◆ TASK REQUIREMENTS ◆
Set the pictures aside and return each record below precisely as written.

Start of RAW DATA

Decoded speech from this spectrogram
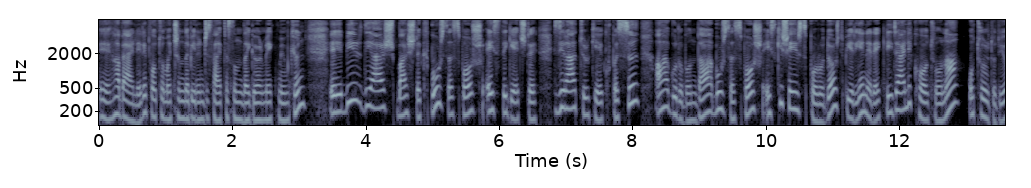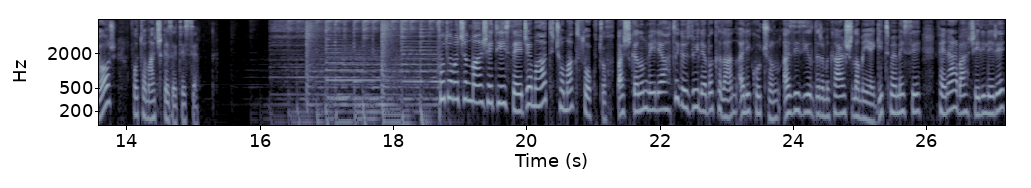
e, haberleri foto maçında birinci sayfasında görmek mümkün. Ee, bir diğer başlık Bursa Spor esti geçti. Zira Türkiye Kupası A grubunda Bursa Spor Eskişehir Sporu 4-1 yenerek liderlik koltuğuna oturdu diyor Foto Maç gazetesi. Foto maçın manşeti ise cemaat çomak soktu. Başkanın veliahtı gözüyle bakılan Ali Koç'un Aziz Yıldırım'ı karşılamaya gitmemesi Fenerbahçelileri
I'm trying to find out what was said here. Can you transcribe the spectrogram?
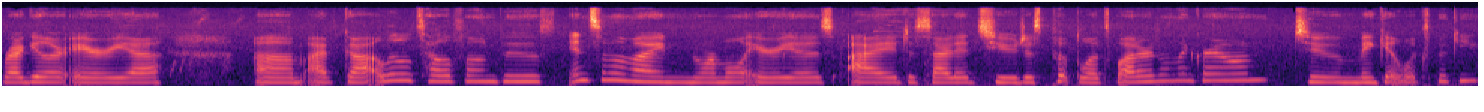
regular area. Um, I've got a little telephone booth. In some of my normal areas, I decided to just put blood splatters on the ground to make it look spooky.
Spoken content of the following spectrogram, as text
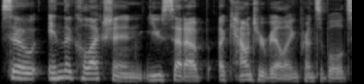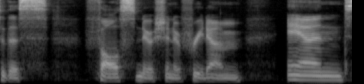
So, in the collection, you set up a countervailing principle to this false notion of freedom, and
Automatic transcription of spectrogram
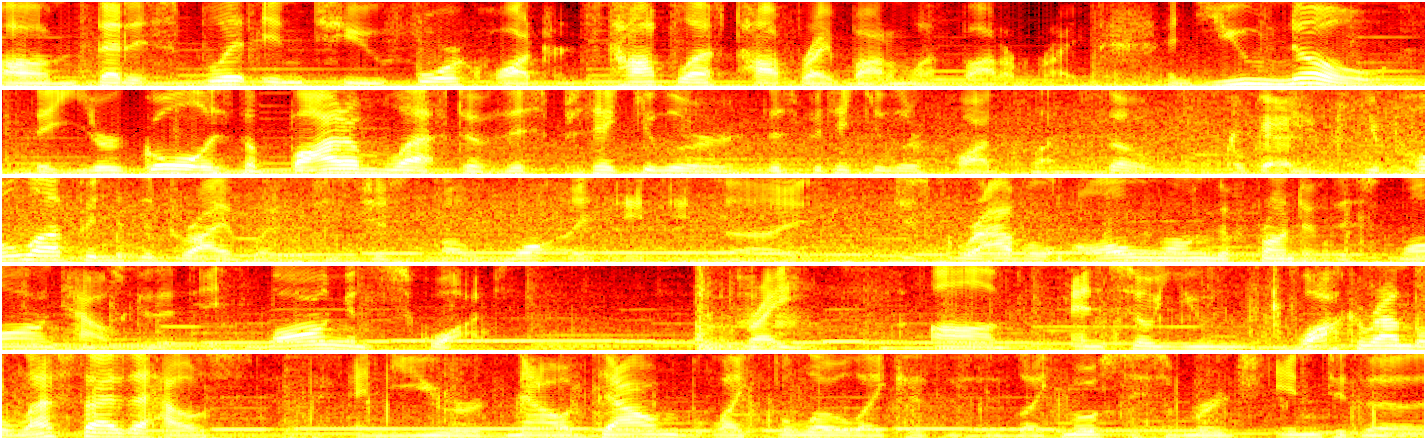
um, that is split into four quadrants: top left, top right, bottom left, bottom right. And you know that your goal is the bottom left of this particular this particular quadplex. So Okay. you, you pull up into the driveway, which is just a long. It's it's, it's a just gravel all along the front of this long house because it's it's long and squat, right? Um, and so you walk around the left side of the house, and you're now down like below, like because this is like mostly submerged into the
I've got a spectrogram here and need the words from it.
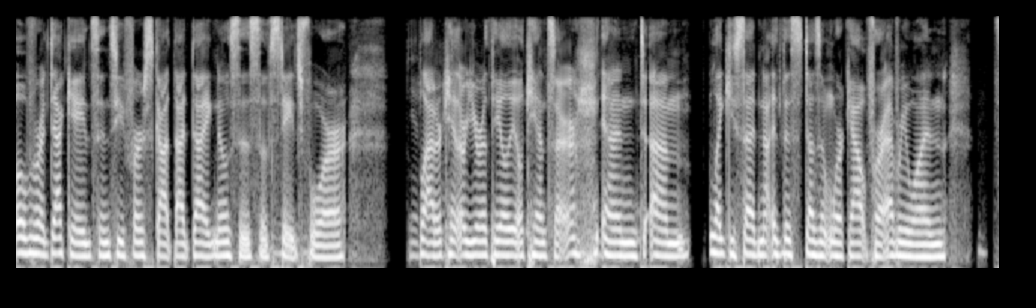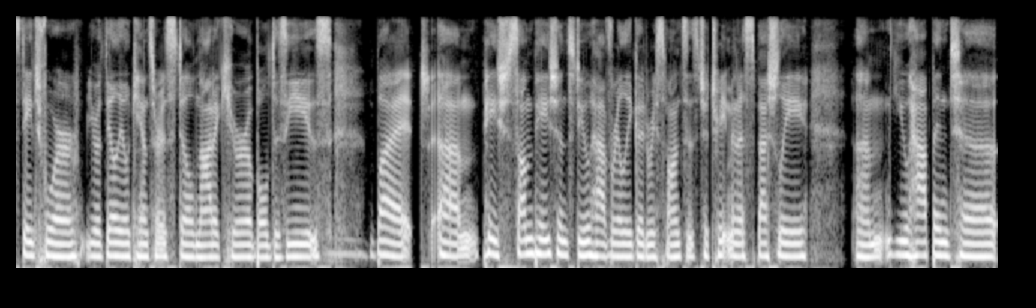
over a decade since you first got that diagnosis of stage four Yeah. bladder cancer or urothelial cancer. And um, like you said, not, this doesn't work out for everyone. Stage four urothelial cancer is still not a curable disease. But um, pa- some patients do have really good responses to treatment, especially um, you happen to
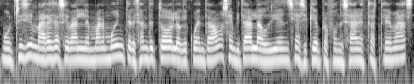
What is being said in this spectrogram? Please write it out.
Muchísimas gracias, Iván Lemar. Muy interesante todo lo que cuenta. Vamos a invitar a la audiencia, si quiere profundizar en estos temas,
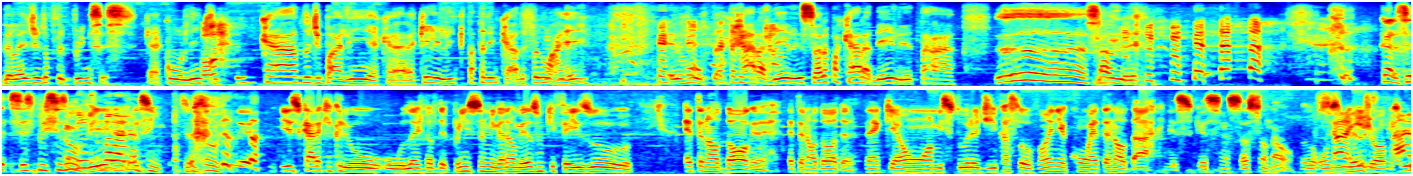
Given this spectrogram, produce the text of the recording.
The Legend of the Princess, que é com o link Oh. trincado de balinha, cara. Aquele link tá trincado, foi numa rei. Ele voltou, a cara dele, você olha pra cara dele, ele tá. ah, sabe? Cara, vocês precisam ver, assim, vocês precisam ver. Esse cara que criou o Legend of the Prince, se não me engano, é o mesmo que fez o Eternal Dogger, Eternal Daughter, né? Que é uma mistura de Castlevania com Eternal Darkness, que é sensacional. Um dos Cara, primeiros jogos. cara-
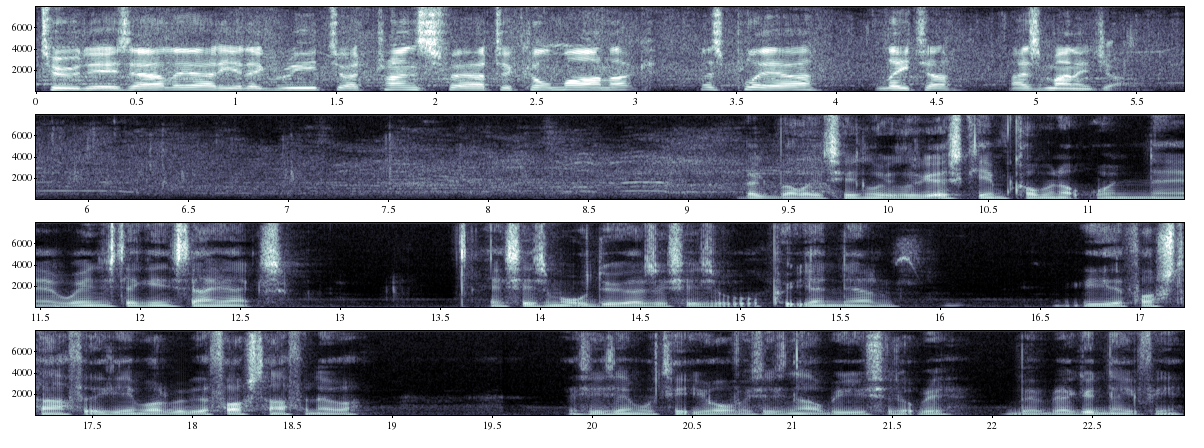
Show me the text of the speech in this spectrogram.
Two days earlier, he had agreed to a transfer to Kilmarnock as player, later as manager. Big Billy said, look, look at this game coming up on uh, Wednesday against Ajax. He says, and what we'll do is, he says, we'll put you in there and the first half of the game or maybe the first half an hour. He says, then we'll take you off. He says, and that'll be you. Says, it'll be, be, a good night for you.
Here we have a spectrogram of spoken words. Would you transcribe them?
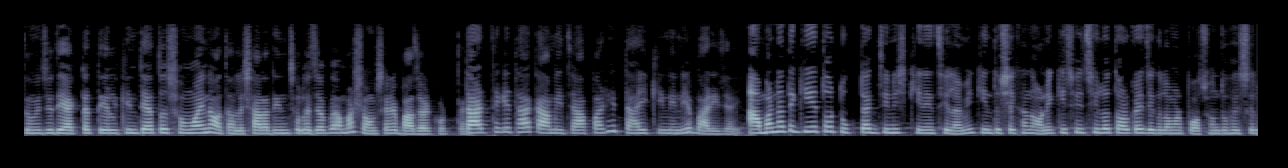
তুমি যদি একটা তেল কিনতে এত সময় নাও, তাহলে সারাদিন চলে যাবে আমার সংসারে বাজার করতে। তার থেকে থাক, আমি যা পারি তাই কিনে নিয়ে বাড়ি যাই। আমার নাতে গিয়ে তো টুকটাক জিনিস কিনেছিলামই, কিন্তু সেখানে অনেক কিছুই ছিল তরকারি যেগুলো আমার পছন্দ হয়েছিল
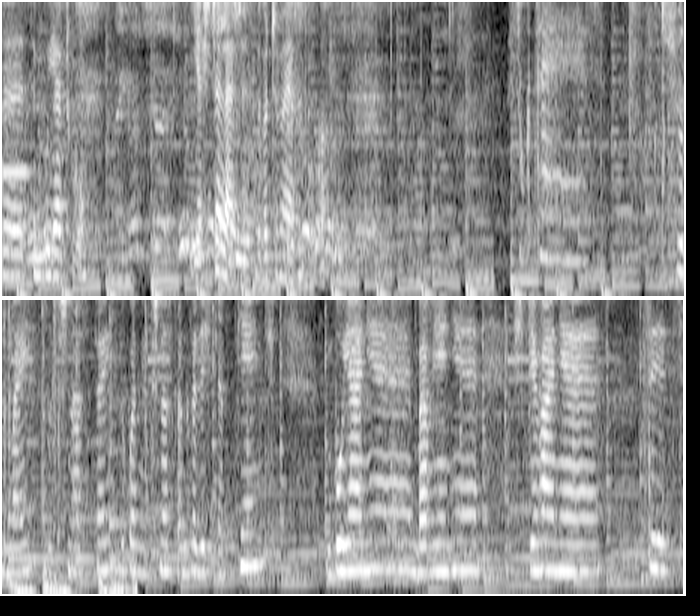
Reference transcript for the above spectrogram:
e, tym bujaczku. Jeszcze leży. Zobaczymy jak długo. Sukces! Od 7 do 13, dokładnie 13.25. Bujanie, bawienie, śpiewanie, cyc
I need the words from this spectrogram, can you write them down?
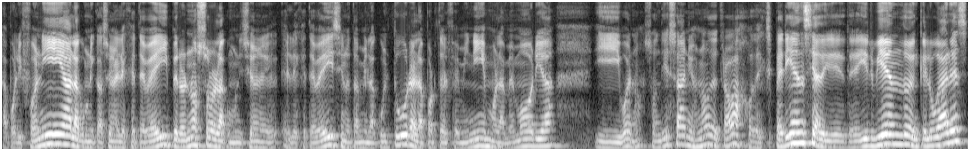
la polifonía, la comunicación LGTBI, pero no solo la comunicación LGTBI, sino también la cultura, el aporte del feminismo, la memoria. Y bueno, son 10 años ¿no? de trabajo, de experiencia, de, de ir viendo en qué lugares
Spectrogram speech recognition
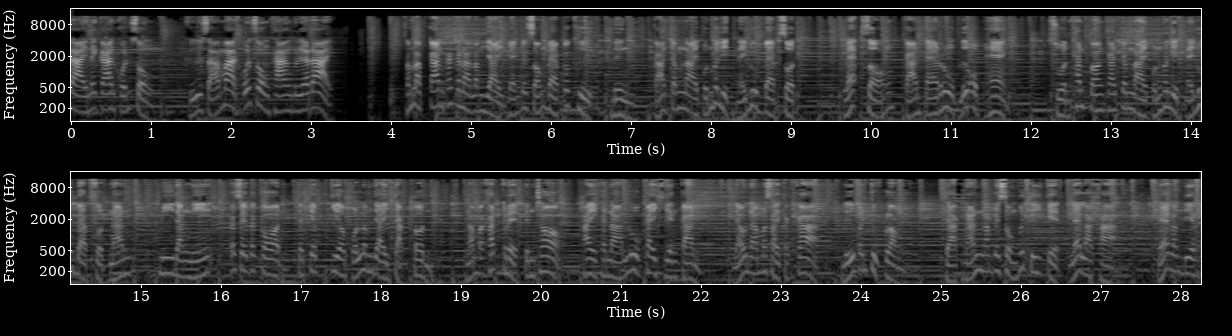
จ่ายในการขนส่ง คือสามารถขนส่งทางเรือได้สำหรับการคัดขนาดลำใหญ่แบ่งเป็น 2 แบบก็คือ 1. การจำหน่ายผลผลิตในรูปแบบสด และ 2. การแปรรูปหรืออบแห้ง ส่วนขั้นตอนการจำหน่ายผลผลิตในรูปแบบสดนั้น มีดังนี้เกษตรกรจะเก็บเกี่ยวผลลำไยจากต้นนำมาคัดเกรดเป็นช่อ ให้ขนาดลูกใกล้เคียงกัน แล้วนำมาใส่ตะกร้า หรือบรรจุกล่อง จากนั้นนำไปส่งเพื่อตีเกรดและราคา และลำเลียงไป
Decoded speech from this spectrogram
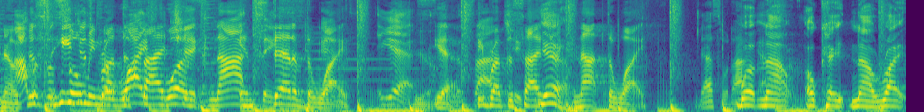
No, I just was he just assuming the brought the, wife side was chick not instead there. of the wife. Yes. Yeah, the he brought the chick. side Yeah. chick, not the wife. That's what I Well, got. now, okay, now, right.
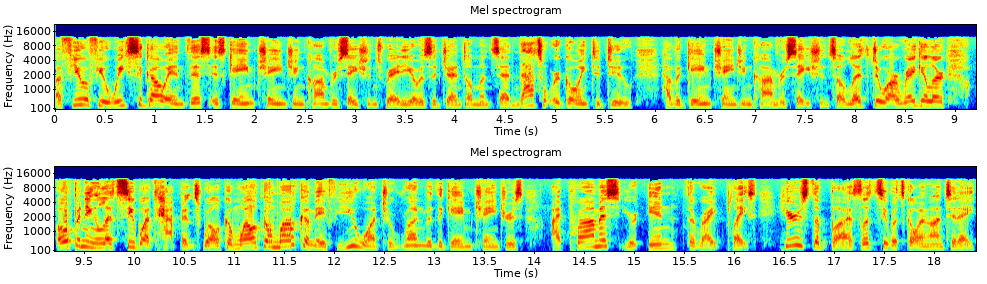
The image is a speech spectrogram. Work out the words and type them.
a few a few weeks ago, and this is Game Changing Conversations Radio, as a gentleman said. And that's what we're going to do. Have a game changing conversation. So let's do our regular opening. Let's see what happens. Welcome, welcome, welcome. If you want to run with the Game Changers, I promise you're in the right place. Here's the buzz. Let's see what's going on today.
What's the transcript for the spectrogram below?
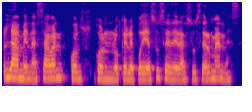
la amenazaban con, lo que le podía suceder a sus hermanas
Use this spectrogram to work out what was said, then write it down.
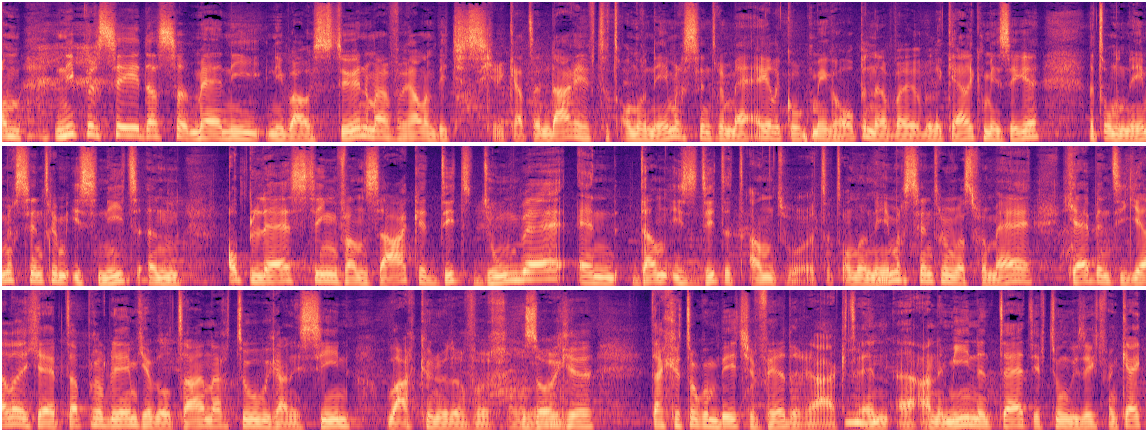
om, niet per se dat ze mij niet, niet wou steunen, maar vooral een beetje schrik had. En daar heeft het ondernemerscentrum mij eigenlijk ook mee geholpen. Daar wil ik eigenlijk mee zeggen. Het ondernemerscentrum is niet een oplijsting van zaken. Dit doen wij en dan is dit het antwoord. Het ondernemerscentrum was voor mij... Jij bent die Jelle, jij hebt dat probleem, jij wilt daar naartoe. We gaan eens zien, waar kunnen we ervoor zorgen dat je toch een beetje verder raakt. En uh, Annemie in de tijd heeft toen gezegd van kijk,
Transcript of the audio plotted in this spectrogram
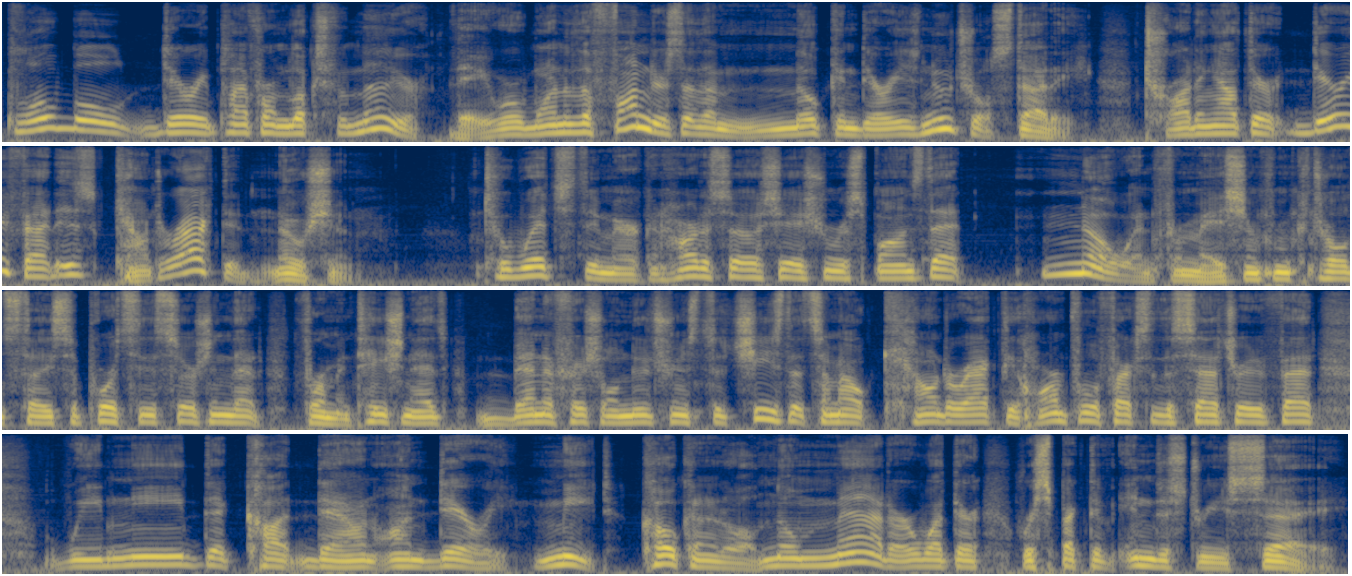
Global Dairy Platform looks familiar. They were one of the funders of the Milk and Dairy is Neutral study, trotting out their dairy fat is counteracted notion. To which the American Heart Association responds that no information from controlled studies supports the assertion that fermentation adds beneficial nutrients to cheese that somehow counteract the harmful effects of the saturated fat. We need to cut down on dairy, meat, coconut oil, no matter what their respective industries say.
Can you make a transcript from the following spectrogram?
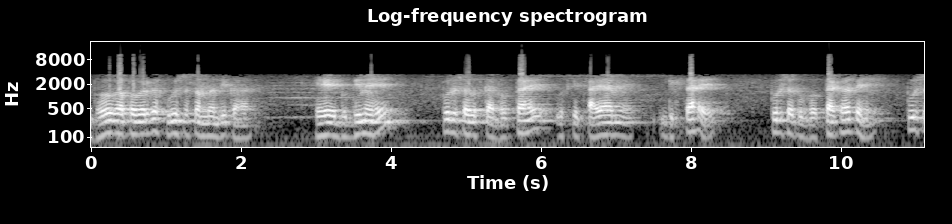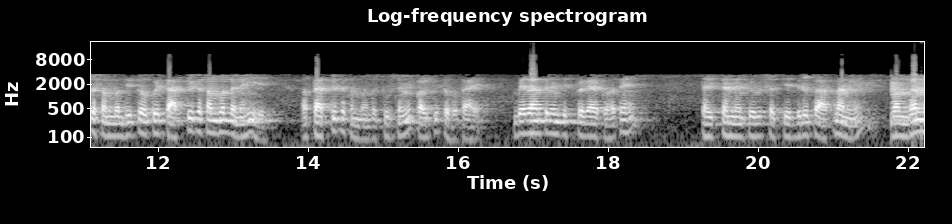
भोग अपवर्ग पुरुष संबंधी कहा हे बुद्धि में है, पुरुष उसका भोक्ता है, उसकी छाया में दिखता है, पुरुष को भोक्ता कहते हैं। पुरुष संबंधित तो कोई तात्विक संबंध नहीं है। और तात्विक संबंध पुरुष में कल्पित तो होता है। वेदांत में जिस प्रकार कहते हैं, चैतन्य पुरुष चिद्रूप आत्मा में बंधन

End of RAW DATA

◆ TASK OUTPUT ◆
Decoded speech from this spectrogram
e, haberleri foto maçında birinci sayfasında görmek mümkün. Ee, bir diğer başlık Bursa Spor esti geçti. Zira Türkiye Kupası A grubunda Bursa Spor Eskişehir Sporu 4-1 yenerek liderlik koltuğuna oturdu diyor Foto Maç gazetesi. Foto maçın manşeti ise cemaat çomak soktu. Başkanın veliahtı gözüyle bakılan Ali Koç'un Aziz Yıldırım'ı karşılamaya gitmemesi Fenerbahçelileri
I'm trying to find out what was said here. Can you transcribe the spectrogram?
regular area. Um, I've got a little telephone booth. In some of my normal areas, I decided to just put blood splatters on the ground to make it look spooky.
Spoken content of the following spectrogram, as text
So, in the collection, you set up a countervailing principle to this false notion of freedom, and
Automatic transcription of spectrogram
um, that is split into four quadrants: top left, top right, bottom left, bottom right. And you know that your goal is the bottom left of this particular this particular quadplex. So Okay. you, you pull up into the driveway, which is just a long. It's it's, it's a just gravel all along the front of this long house because it's it's long and squat, right? Um, and so you walk around the left side of the house, and you're now down like below, like because this is like mostly submerged into the
I've got a spectrogram here and need the words from it.
over a decade since you first got that diagnosis of stage four Yeah. bladder cancer or urothelial cancer. And um, like you said, not, this doesn't work out for everyone. Stage four urothelial cancer is still not a curable disease. But um, pa- some patients do have really good responses to treatment, especially um, you happen to
What is being said in this spectrogram? Please write it out.
Muchísimas gracias, Iván Lemar. Muy interesante todo lo que cuenta. Vamos a invitar a la audiencia, si quiere profundizar en estos temas,
Given this spectrogram, produce the text of the recording.
The Legend of the Princess, que é com o link Oh. trincado de balinha, cara. Aquele link tá trincado, foi numa rei. Ele voltou, a cara dele, você olha pra cara dele, ele tá. ah, sabe? Cara, vocês precisam ver, assim, vocês precisam ver. Esse cara que criou o Legend of the Prince, se não me engano, é o mesmo que fez o Eternal Dogger, Eternal Daughter, né? Que é uma mistura de Castlevania com Eternal Darkness, que é sensacional. Um dos Cara, primeiros jogos. cara-
Show me the text of the speech in this spectrogram.
Two days earlier, he had agreed to a transfer to Kilmarnock as player, later as manager. Big Billy said, look, look at this game coming up on uh, Wednesday against Ajax. He says, and what we'll do is, he says, we'll put you in there and the first half of the game or maybe the first half an hour. He says, then we'll take you off. He says, and that'll be you. Says, it'll be, be, a good night for you.
Here we have a spectrogram of spoken words. Would you transcribe them?
তুমি যদি একটা তেল কিনতে এত সময় নাও, তাহলে সারাদিন চলে যাবে আমার সংসারে বাজার করতে। তার থেকে থাক, আমি যা পারি তাই কিনে নিয়ে বাড়ি যাই। আমার নাতে গিয়ে তো টুকটাক জিনিস কিনেছিলামই, কিন্তু সেখানে অনেক কিছুই ছিল তরকারি যেগুলো আমার পছন্দ হয়েছিল
Reference transcript for the above spectrogram:
e, tym bujaczku. Jeszcze leży. Zobaczymy jak długo. Sukces! Od 7 do 13, dokładnie 13.25. Bujanie, bawienie, śpiewanie, cyc
I need the words from this spectrogram, can you write them down?
la polifonía, la comunicación LGTBI, pero no solo la comunicación LGTBI, sino también la cultura, el aporte del feminismo, la memoria. Y bueno, son 10 años ¿no? de trabajo, de experiencia, de, de ir viendo en qué lugares
Spectrogram speech recognition
จ่ายในการขนส่ง คือสามารถขนส่งทางเรือได้สำหรับการคัดขนาดลำใหญ่แบ่งเป็น 2 แบบก็คือ 1. การจำหน่ายผลผลิตในรูปแบบสด และ 2. การแปรรูปหรืออบแห้ง ส่วนขั้นตอนการจำหน่ายผลผลิตในรูปแบบสดนั้น มีดังนี้เกษตรกรจะเก็บเกี่ยวผลลำไยจากต้นนำมาคัดเกรดเป็นช่อ ให้ขนาดลูกใกล้เคียงกัน แล้วนำมาใส่ตะกร้า หรือบรรจุกล่อง จากนั้นนำไปส่งเพื่อตีเกรดและราคา และลำเลียงไป
Decoded speech from this spectrogram
No, I just was he just assuming the brought the, wife side was chick not instead there. of the wife. Yes. Yeah, the he brought the chick. side Yeah. chick, not the wife. That's what I Well, got. now, okay, now, right.
The image is a speech spectrogram. Work out the words and type them.
a few a few weeks ago, and this is Game Changing Conversations Radio, as a gentleman said. And that's what we're going to do. Have a game changing conversation. So let's do our regular opening. Let's see what happens. Welcome, welcome, welcome. If you want to run with the Game Changers, I promise you're in the right place. Here's the buzz. Let's see what's going on today.
What's the transcript for the spectrogram below?
la amenazaban con, lo que le podía suceder a sus hermanas
Use this spectrogram to work out what was said, then write it down.
om, niet per se dat ze mij niet, niet wou steunen, maar vooral een beetje schrik had. En daar heeft het ondernemerscentrum mij eigenlijk ook mee geholpen. Daar wil ik eigenlijk mee zeggen. Het ondernemerscentrum is niet een oplijsting van zaken. Dit doen wij en dan is dit het antwoord. Het ondernemerscentrum was voor mij... Jij bent die Jelle, jij hebt dat probleem, jij wilt daar naartoe. We gaan eens zien, waar kunnen we ervoor zorgen dat je toch een beetje verder raakt. En uh, Annemie in de tijd heeft toen gezegd van kijk,
Transcript of the audio plotted in this spectrogram
Global Dairy Platform looks familiar. They were one of the funders of the Milk and Dairy is Neutral study, trotting out their dairy fat is counteracted notion. To which the American Heart Association responds that no information from controlled studies supports the assertion that fermentation adds beneficial nutrients to cheese that somehow counteract the harmful effects of the saturated fat. We need to cut down on dairy, meat, coconut oil, no matter what their respective industries say.
Can you make a transcript from the following spectrogram?
भोग अपवर्ग पुरुष संबंधी कहा हे बुद्धि में है, पुरुष उसका भोक्ता है, उसकी छाया में दिखता है, पुरुष को भोक्ता कहते हैं। पुरुष संबंधित तो कोई तात्विक संबंध नहीं है। और तात्विक संबंध पुरुष में कल्पित तो होता है। वेदांत में जिस प्रकार कहते हैं, चैतन्य पुरुष चिद्रूप आत्मा में बंधन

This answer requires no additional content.